Making the initial connection could be just the beginning. Learn how to continue the conversation and build the relationship over time...but also know when it’s time to end it.
Your platform inbox is where you can access all your conversation threads. There, you'll be able to:
- Respond to ongoing conversations
- Schedule, accept, and decline meetings
- Initiate video calls
- and more...
If you don't plan on using the video chat tool embedded in the inbox, we recommend making sure to exchange phone numbers or agree on a location before the meeting!
Learn more about how to use your platform inbox here.
Access your platform inbox by clicking the envelope icon in the upper right of your screen.
It takes more than good intentions to make a mentorship productive for both mentor and mentee.
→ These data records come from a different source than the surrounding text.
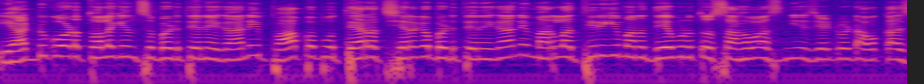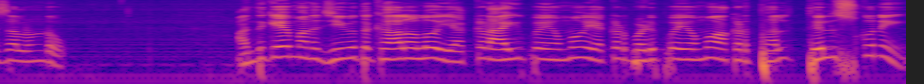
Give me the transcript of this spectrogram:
ఈ అడ్డుగోడ తొలగించబడితేనే కానీ పాపపు తెర చిరగబడితేనే కానీ మరలా తిరిగి మన దేవునితో సహవాసం చేసేటువంటి అవకాశాలు ఉండవు. అందుకే మన జీవిత కాలంలో ఎక్కడ ఆగిపోయామో ఎక్కడ పడిపోయామో అక్కడ తల్ తెలుసుకుని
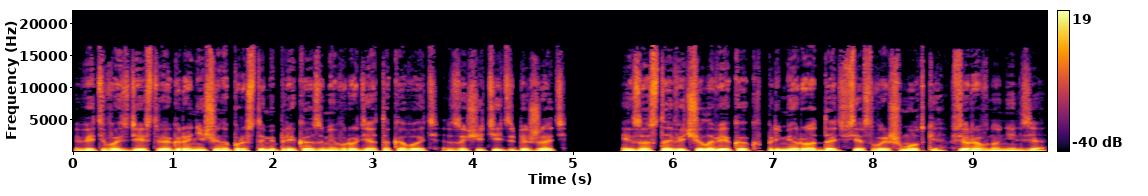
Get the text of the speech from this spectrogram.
Ведь воздействие ограничено простыми приказами вроде атаковать, защитить, сбежать. И заставить человека, к примеру, отдать все свои шмотки все равно нельзя.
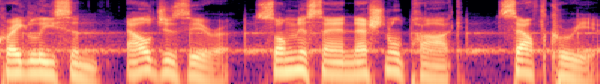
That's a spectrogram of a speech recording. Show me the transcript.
Craig Leeson, Al Jazeera, Songnisan National Park, South Korea.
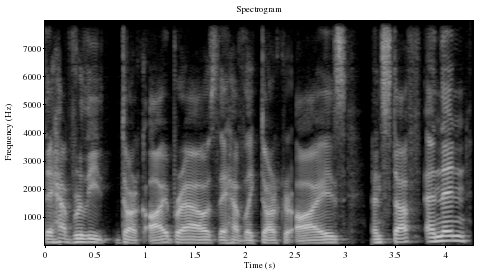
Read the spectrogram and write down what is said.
they have really dark eyebrows, they have like darker eyes and stuff. And then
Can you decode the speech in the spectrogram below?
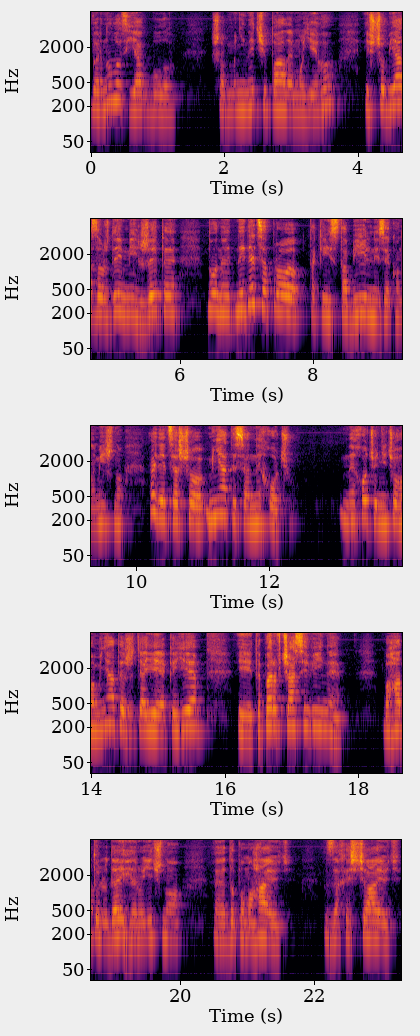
вернулось як було, щоб мені не чіпали моєго, і щоб я завжди міг жити. Ну, не, не йдеться про такий стабільність економічно, а йдеться, що мінятися не хочу. Не хочу нічого міняти, життя є, яке є. І тепер в часі війни багато людей героїчно допомагають, захищають,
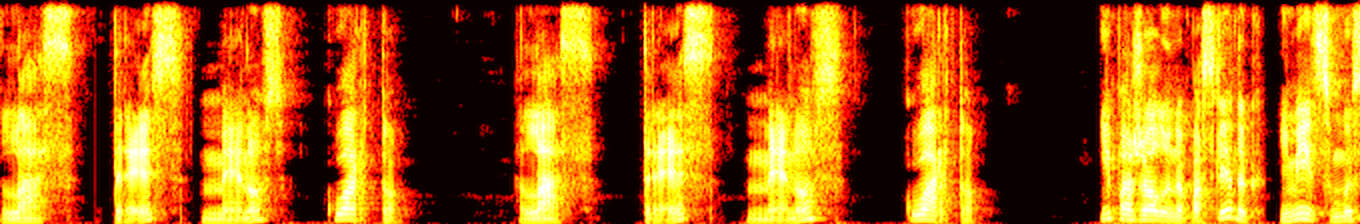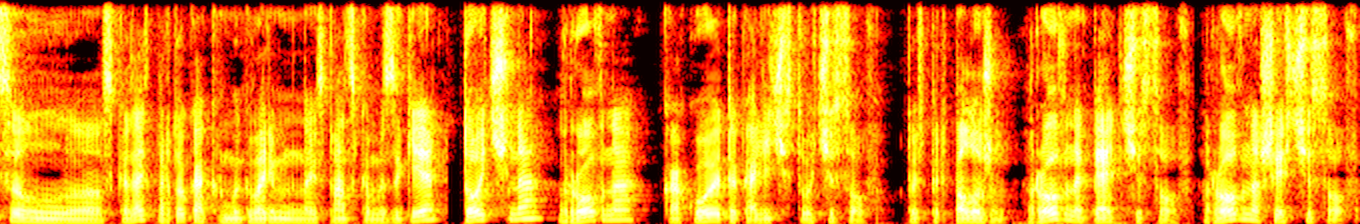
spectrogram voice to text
Las tres menos cuarto. Las tres menos cuarto. И, пожалуй, напоследок имеет смысл э, сказать про то, как мы говорим на испанском языке точно, ровно какое-то количество часов. То есть, предположим, ровно 5 часов, ровно 6 часов.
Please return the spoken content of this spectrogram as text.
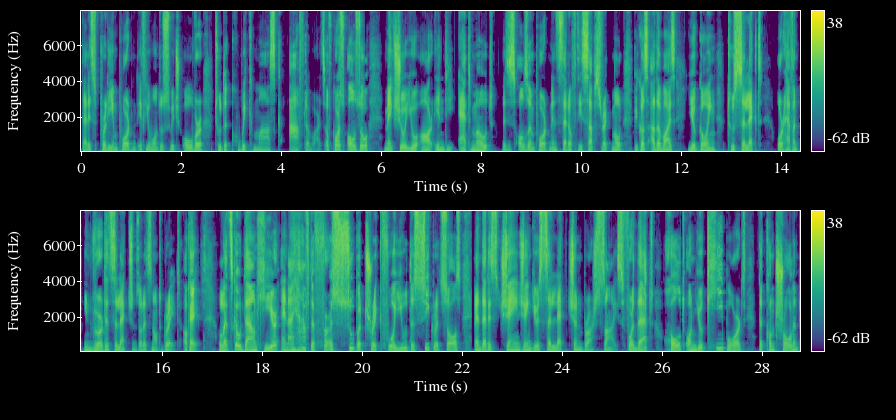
That is pretty important if you want to switch over to the quick mask afterwards. Of course, also make sure you are in the add mode. This is also important instead of the subtract mode because otherwise you're going to select or have an inverted selection, so that's not great. Okay, let's go down here and I have the first super trick for you, the secret sauce, and that is changing your selection brush size. For that, hold on your keyboard the Control and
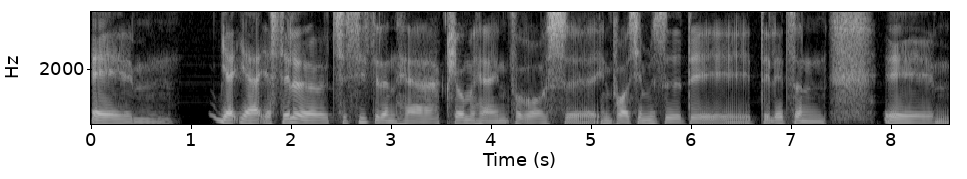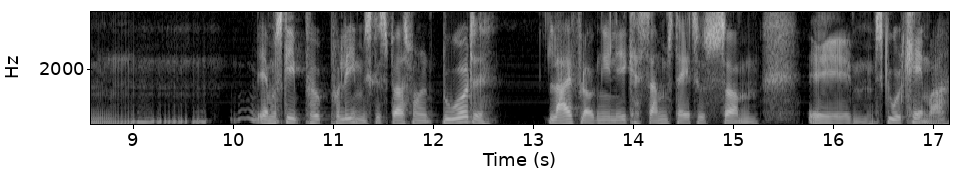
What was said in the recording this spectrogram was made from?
Øhm, jeg, jeg, jeg stiller jo til sidst i den her klumme her inde på vores, øh, inde på vores hjemmeside. Det, det er lidt sådan... Øh, ja, måske po- polemiske spørgsmål. Burde live-vloggen egentlig ikke have samme status som øh, skjult kamera.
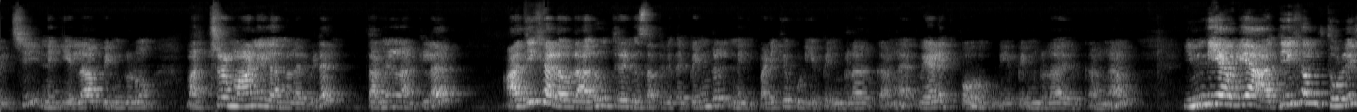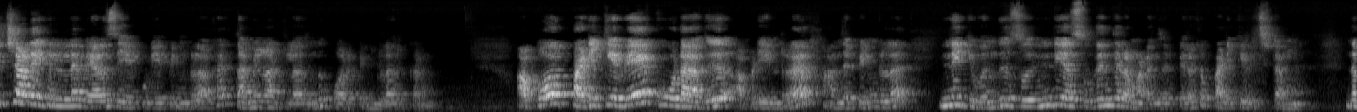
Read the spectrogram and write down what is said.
வச்சு இன்னைக்கு எல்லா பெண்களும் மற்ற மாநிலங்களை விட தமிழ்நாட்டில் அதிக அளவில் அறுபத்தி ரெண்டு சதவீத பெண்கள் இன்னைக்கு படிக்கக்கூடிய பெண்களாக இருக்காங்க வேலைக்கு போகக்கூடிய பெண்களாக இருக்காங்க. இந்தியாவிலேயே அதிகம் தொழிற்சாலைகளில் வேலை செய்யக்கூடிய பெண்களாக தமிழ்நாட்டில் இருந்து போகிற பெண்களாக இருக்காங்க. அப்போ படிக்கவே கூடாது அப்படின்ற அந்த பெண்களை இன்னைக்கு வந்து சு இந்தியா சுதந்திரம் அடைஞ்ச பிறகு படிக்க வச்சுட்டாங்க. இந்த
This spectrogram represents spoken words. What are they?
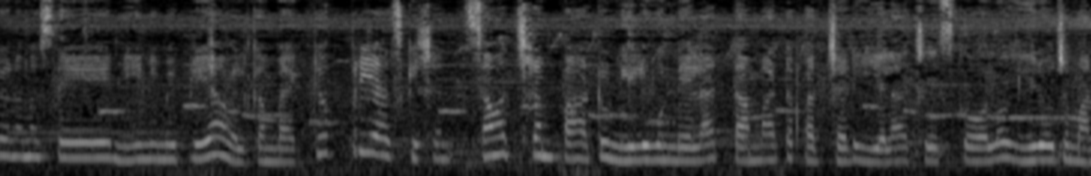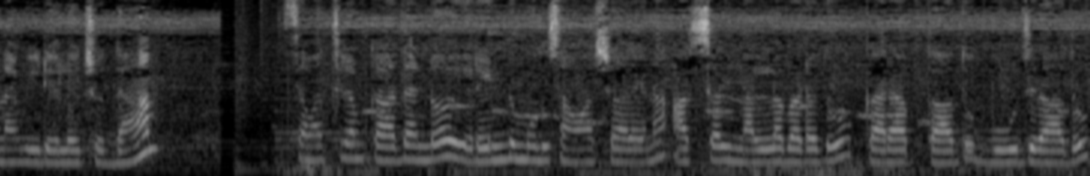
హలో నమస్తే. నేను మీ Priya. Welcome back to Priya's kitchen. సంవత్సరం పాటు నిలువుండేలా టమాటా పచ్చడి ఎలా చేసుకోవాలో ఈరోజు మన వీడియోలో చూద్దాం. సంవత్సరం కాదండో రెండు మూడు సంవత్సరాలైనా అస్సలు నల్లబడదు ఖరాబ్ కాదు బూజు రాదు.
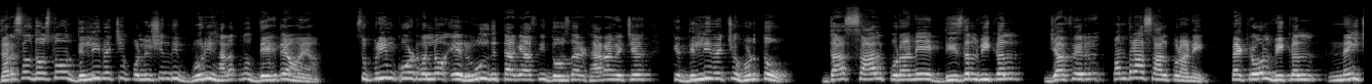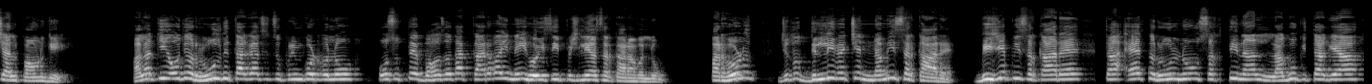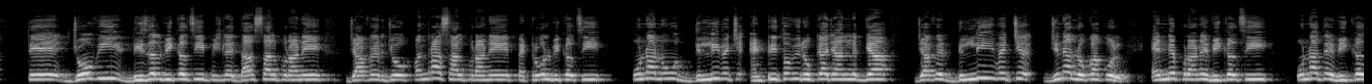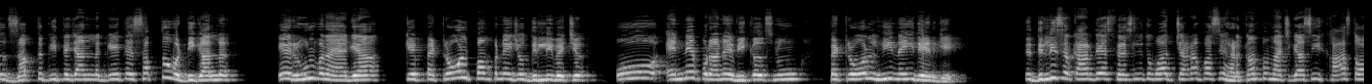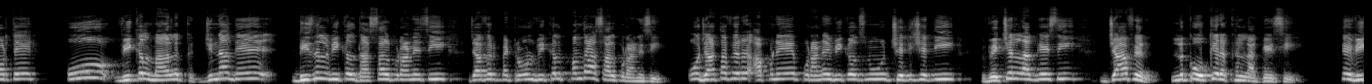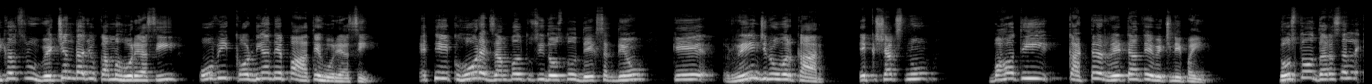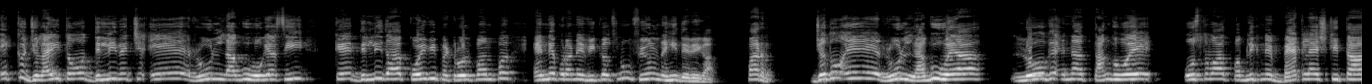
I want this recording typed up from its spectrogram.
ਦਰਅਸਲ ਦੋਸਤੋ, ਦਿੱਲੀ ਵਿੱਚ ਪੋਲੂਸ਼ਨ ਦੀ ਬੁਰੀ ਹਾਲਤ ਨੂੰ ਦੇਖਦਿਆਂ ਹੋਇਆਂ ਸੁਪਰੀਮ ਕੋਰਟ ਵੱਲੋਂ ਇਹ ਰੂਲ ਦਿੱਤਾ ਗਿਆ ਸੀ 2018 ਵਿੱਚ ਕਿ ਦਿੱਲੀ ਵਿੱਚ ਹੁਣ ਤੋਂ 10 ਸਾਲ ਪੁਰਾਣੇ ਡੀਜ਼ਲ ਵਹੀਕਲ ਜਾਂ ਫਿਰ 15 ਸਾਲ ਪੁਰਾਣੇ ਪੈਟਰੋਲ ਵਹੀਕਲ ਨਹੀਂ ਚੱਲ ਪਾਉਣਗੇ। ਹਾਲਾਂਕਿ ਉਹ ਜੋ ਰੂਲ ਦਿੱਤਾ ਗਿਆ ਸੀ ਸੁਪਰੀਮ ਕੋਰਟ ਵੱਲੋਂ, ਉਸ ਉੱਤੇ ਬਹੁਤ ਜ਼ਿਆਦਾ ਕਾਰਵਾਈ ਨਹੀਂ ਹੋਈ ਸੀ ਪਿਛਲੀਆਂ ਸਰਕਾਰਾਂ ਵੱਲੋਂ। ਪਰ ਹੁਣ ਜਦੋਂ ਦਿੱਲੀ ਵਿੱਚ ਨਵੀਂ ਸਰਕਾਰ ਹੈ, ਬੀਜੇਪੀ ਸਰਕਾਰ ਹੈ, ਤਾਂ ਇਸ ਰੂਲ ਨੂੰ ਸਖਤੀ ਨਾਲ ਲਾਗੂ ਕੀਤਾ ਗਿਆ ਤੇ ਜੋ ਵੀ ਡੀਜ਼ਲ ਵਹੀਕਲ ਸੀ ਪਿਛਲੇ 10 ਸਾਲ ਪੁਰਾਣੇ ਜਾਂ ਫਿਰ ਜੋ 15 ਸਾਲ ਪੁਰਾਣੇ ਪੈਟਰੋਲ ਵਹੀਕਲ ਸੀ, ਉਹਨਾਂ ਨੂੰ ਦਿੱਲੀ ਵਿੱਚ ਐਂਟਰੀ ਤੋਂ ਵੀ ਰੋਕਿਆ ਜਾਣ ਲੱਗਿਆ ਜਾਂ ਫਿਰ ਦਿੱਲੀ ਵਿੱਚ ਜਿਨ੍ਹਾਂ ਲੋਕਾਂ ਕੋਲ ਇੰਨੇ ਪੁਰਾਣੇ ਵਹੀਕਲ ਸੀ, ਉਹਨਾਂ ਦੇ ਵਹੀਕਲ ਜ਼ਬਤ ਕੀਤੇ ਜਾਣ ਲੱਗੇ। ਤੇ ਸਭ ਤੋਂ ਵੱਡੀ ਗੱਲ, ਇਹ ਰੂਲ ਬਣਾਇਆ ਗਿਆ ਕਿ ਪੈਟਰੋਲ ਪੰਪ ਨੇ ਜੋ ਦਿੱਲੀ ਵਿੱਚ, ਉਹ ਇੰਨੇ ਪੁਰਾਣੇ ਵਹੀਕਲਸ ਨੂੰ ਪੈਟਰੋਲ ਹੀ ਨਹੀਂ ਦੇਣਗੇ। ਤੇ ਦਿੱਲੀ ਸਰਕਾਰ ਦੇ ਇਸ ਫੈਸਲੇ ਤੋਂ ਬਾਅਦ ਚਾਰਾਂ ਪਾਸੇ ਹੜਕੰਪ ਮਚ ਗਿਆ ਸੀ, ਖਾਸ ਤੌਰ ਤੇ ਉਹ ਵਹੀਕਲ ਮਾਲਕ ਜਿਨ੍ਹਾਂ ਦੇ ਡੀਜ਼ਲ ਵਹੀਕਲ 10 ਸਾਲ ਪੁਰਾਣੇ ਸੀ ਜਾਂ ਫਿਰ ਪੈਟਰੋਲ ਵਹੀਕਲ 15 ਸਾਲ ਪੁਰਾਣੇ ਸੀ, ਉਹ ਜਾਂ ਤਾਂ ਫਿਰ ਆਪਣੇ ਪੁਰਾਣੇ ਵਹੀਕਲਸ ਨੂੰ ਛੇਤੀ-ਛੇਤੀ ਵੇਚਣ ਲੱਗ ਗਏ ਸੀ ਜਾਂ ਫਿਰ ਲੁਕੋ ਕੇ ਰੱਖਣ ਲੱਗ ਗਏ ਸੀ। ਤੇ ਵਹੀਕਲਸ ਨੂੰ ਵੇਚਣ ਦਾ ਜੋ ਕੰਮ ਹੋ ਰਿਹਾ ਸੀ, ਉਹ ਵੀ ਕੌਡੀਆਂ ਦੇ ਭਾਅ ਤੇ ਹੋ ਰਿਹਾ ਸੀ। ਇੱਥੇ ਇੱਕ ਹੋਰ ਐਗਜ਼ਾਮਪਲ ਤੁਸੀਂ ਦੋਸਤੋ ਦੇਖ ਸਕਦੇ ਹੋ ਕਿ ਰੇਂਜ ਰੋਵਰ ਕਾਰ ਇੱਕ ਸ਼ਖਸ ਨੂੰ ਬਹੁਤ ਹੀ ਘੱਟ ਰੇਟਾਂ ਤੇ ਵੇਚਣੀ ਪਈ। ਦੋਸਤੋ ਦਰਅਸਲ 1 ਜੁਲਾਈ ਤੋਂ ਦਿੱਲੀ ਵਿੱਚ ਇਹ ਰੂਲ ਲਾਗੂ ਹੋ ਗਿਆ ਸੀ ਕਿ ਦਿੱਲੀ ਦਾ ਕੋਈ ਵੀ ਪੈਟਰੋਲ ਪੰਪ ਇੰਨੇ ਪੁਰਾਣੇ ਵਹੀਕਲਸ ਨੂੰ ਫਿਊਲ ਨਹੀਂ ਦੇਵੇਗਾ। ਪਰ ਜਦੋਂ ਇਹ ਰੂਲ ਲਾਗੂ ਹੋਇਆ, ਲੋਕ ਇੰਨਾ ਤੰਗ ਹੋਏ, ਉਸ ਤੋਂ ਬਾਅਦ ਪਬਲਿਕ ਨੇ ਬੈਕਲੈਸ਼ ਕੀਤਾ,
If you want to make a good impression on your flash mentor and get the most out of your meeting, preparation is key!
We're sharing some handy tips below that other mentees and mentors have shared with us.
Before the meeting, think about what you want to learn from the mentor. It doesn't hurt if you write down your questions in advance! You may not get through all of them, but that way you'll have something to get the conversation started.
|Peer Tip: “I’d ask ’Hey, what’s a day like in your shoes? What’s a week like? What’s your year look like? What do you want the future to look like?’ They provided so many insights that you could never get, even from a book or a website or a google search — stuff you don’t get except from a real human being. Really I felt spoiled by it; it’s been so much good stuff.” Read more.|
Research your mentor
Do your research ahead of time and you'll be able to make your questions specific and meaningful. You'll also find it easier to establish a connection with the mentor if you know what they're interested in or have worked on.
|Peer Tip: “Find out anything you can about the person, anything they put out there that’s public facing . I think it’s a shortcut to a level of openness and intimacy and fun that you can have in your conversations with that person. If you already know that they’re passionate about - say, animal welfare - you immediately have some sort of connection. You immediately have some things to talk about.” Read more.|
Do the legwork
Your mentor is already taking time to share their knowledge and expertise - don't make them do the legwork of scheduling and organizing as well! If you can make life easier for them by using their preferred method of communication or letting them choose the meeting place (if you're meeting in person), do it!
As the mentor, you won't have to do much to prep for your first meeting!
We do recommend that you review the mentee's profile so you can get a sense of their experience and interests. Learn how to do that here.
|Wondering what mentees are expecting of you? When we asked one mentee what he’d advise mentors to do to make a mentorship successful, he said: “Just give whatever you’re comfortable giving and be fascinating, amazing people - which they already are.”|
“Most connections have been one or two meetings and have kind of served their purpose and petered off, which is how it’s supposed to go. You find some people who are the right long-term mentors, and then you meet some people and they give you information, and you do what you can do for them, and then move on to the next thing.”
Your flash mentorship doesn't need to end at a single meeting. From there, some flash mentorships go on to be meaningful connections that benefit both mentor and mentee. Others end after a single conversation or email exchange.
So how do you continue the conversation after that initial contact? When shouldn't you?
- If you'd like to stay in contact, say so! Ask if your mentor/mentee would be interested in connecting again or staying in touch via inbox conversations.
- Don't force it - if you don't think a continuing relationship would be beneficial, let things end.
|Peer tip for mentees: “Just be open to wherever it goes. I’ve had a mentorship either be a one-time meeting or phone call that I got really fascinating information out of, all the way up to somebody who I started meeting with regularly and who got me a job! Mentoring can take all different forms, so just see how it works out.”|
How to end your conversation
2. Go to the relevant conversation thread.
After a mentee and mentor finish a scheduled meeting, you'll each receive a feedback survey. This only applies to meetings on the calendar, not flash meetings. It's an opportunity to confidentially share your experience; the other person never sees your feedback. The survey looks like this:
If you click We didn’t meet in Step 1 of the flow, you'll encounter this screen: